McIntyre told Crypto Briefing that both he and Artamonov were also committed to staying true to the founding ideological principles behind Ethereum Classic. He argues that the same sentiments were held by other members of the community, including ETCCoop. ETCLabs and DFG had already had plans to become a central developer in Ethereum Classic, he believed, and saw ETCDev’s financial difficulties as an opportunity to bring its staff into ETCLabs.
This has been disputed by Kukka. “That’s crazy,” she said. “ETCDev operated as a business. DFG looked at providing financial support, but we know this wouldn’t solve the problem. Their burn rate far exceeded the $300,000 assist we offered. The company may have been in the same position again in three months.”
Others have suggested that the main cause of the ETCDev demise came down to financial mismanagement. As Crypto Briefing reported earlier this week, most of the company’s assets were kept in cryptocurrency. The ability to continue financing operations and pay staff became severely limited as prices collapsed in the extended bear market. “I don’t think he [Artamonov] was the right person to manage finances,” Lusardi said.
Artamonov denies this. Over email, he said that rumors about his mismanagement of funds formed part of the campaign to discredit him personally:
I know that Darcy [Reno] and Anthony [Lusardi] – who also received money from DFG – are accusing me of mismanagement of funds, but none of them had access to my long-term finances, don’t know how exactly they were managed and what is the reason of the issue. It’s a pure speculation and intentional misinformation used to damage my reputation.
ETCDev’s last lesson
ETCDev’s collapse caught everyone – including ETC community leaders – by surprise. Although there are reportedly hundreds of developers working on the platform, the loss of a devoted ‘core’ team will hurt the platform hard, at least in the short term.
The one aspect everyone seemed to agree on was that this was nonetheless a blip in the life of Ethereum Classic. Despite the setback, it continues to grow and, according to Kukka, 12 projects will be added onto the platform by ETCLabs next month.
But this week’s events show just how easily a community – even one operating relatively harmoniously – can quickly descend into internal strife.
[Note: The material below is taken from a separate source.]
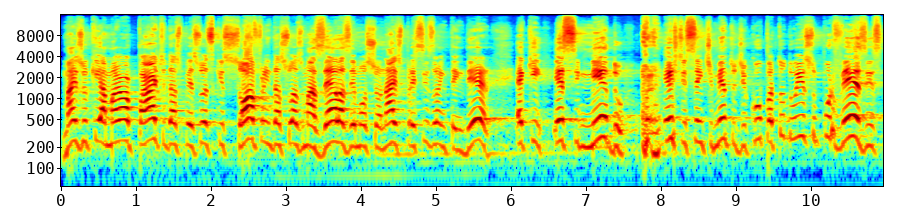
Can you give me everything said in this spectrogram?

In matters involving strong opinions and high feelings, it can often be too easy for projects to splinter into smaller, rival fractions.
After all, this was how Ethereum Classic was born.
The author is invested in ETH, which is mentioned in this article.